5 Facts about Helen Keller
24th April 2019
Helen Keller – An Inspirational Woman
An American educator who overcame the difficulties of being deafblind during the 1880’s.
1. Helen was deafblind
Helen was born in 1880 and at the age of 19 months old, Helen Keller was stricken with an unknown illness that left her deafblind. As Helen grew she became reckless and wild.
2. Helen believed her life started at 7 years old
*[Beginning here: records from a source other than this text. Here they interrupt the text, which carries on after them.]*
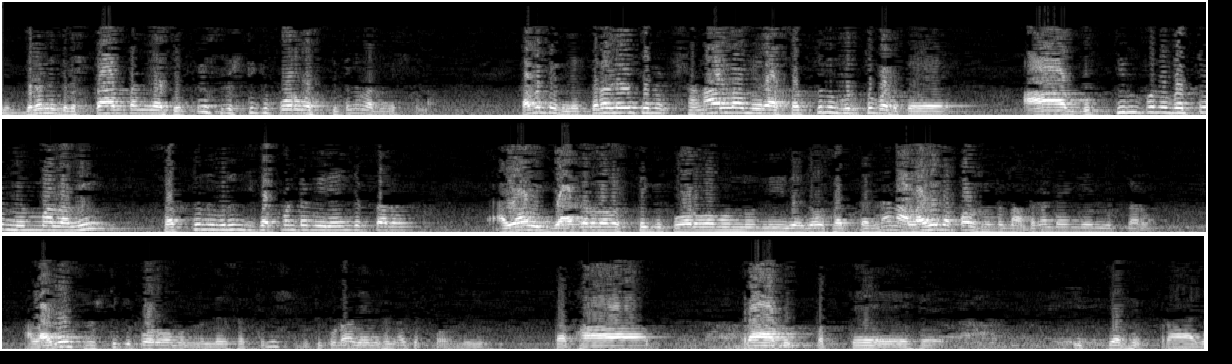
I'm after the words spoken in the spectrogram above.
నిద్రని దృష్టాంతంగా చెప్పి సృష్టికి పూర్వ స్థితిని వర్ణిస్తున్నారు. కాబట్టి నిద్రలేచిన క్షణాల్లో మీరు ఆ సత్తుని గుర్తుపడితే ఆ గుర్తింపుని బట్టి మిమ్మల్ని సత్తుని గురించి చెప్పంటే మీరేం చెప్తారు? అయా ఈ జాగ్రత్త వ్యవస్థకి పూర్వముందు నీదేదో సత్యంగా అని అలాగే చెప్పాల్సి ఉంటుంది. అంతకంటే ఇంకేం చెప్తారు? అలాగే సృష్టికి పూర్వం ఉండే సత్యని శృతి కూడా అదే విధంగా చెప్పుకోండి తథా ప్రాగుత్పత్తే ఇత్యభిప్రాయ.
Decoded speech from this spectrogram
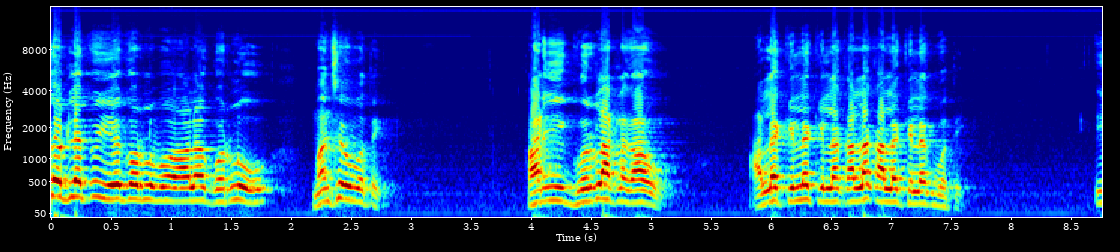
దొడ్లకు ఏ గొర్రెలు పోవాలో గొర్రెలు మంచిగా పోతాయి. కానీ ఈ గొర్రెలు అట్లా కావు. అల్లకిల్లకి కిల్ల అల్లకిల్లకి పోతాయి. ఈ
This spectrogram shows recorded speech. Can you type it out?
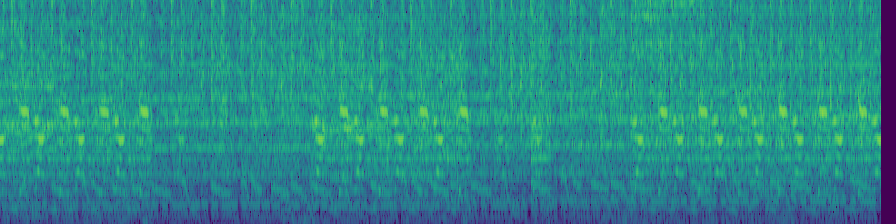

When Helen was seven years old, her parents hired a teacher, Anne Sullivan who was a graduate from the Perkins School for the Blind. Helen believes this is when her life properly started because at seven years old she was introduced to the world of language by Anne Sullivan. Anne taught Helen that objects have names, and how to use her fingers to spell them. The first word Helen learnt was Water. Which she learnt because Anne put one of Helen’s hands under a water pump and with the other hand she spelt w-a-t-e-r. Eventually, Helen learnt to communicate in sign language and to read and write in Braille, to touch – lip read and to speak.
3. She was the first deafblind person to graduate
Not only did Helen have the challenge of being deafblind while studying at college. This was also a time where there wasn’t many women attending college. Helen was the first deafblind person in the world to graduate from college. She did this alongside her teacher Anne Sulivan who would interpret and write for her.
4. Helen was very political and had radical ideas for the time
Helen is recognised as a serious political thinker who made important contributions. She was a socialist and wanted to make a difference to workers rights. She also worked hard as an advocate for women’s rights. Furthermore, during 1946 Helen assisted with the formation of a special service for deafblind people due to her interest in the welfare of people who were deafblind like herself.
5. She was an author and speaker all over the world
Helen Keller saw herself as being an author first, above all else. Over her life she published 14 book and 500 articles. It was through the written word she wanted to communicate to the world. Alongside the writing, Helen travelled the world to make speeches and meet people. During seven trips between 1946 and 1957, she visited 35 countries over five continents. Meeting world leaders, for example Winston Churchill.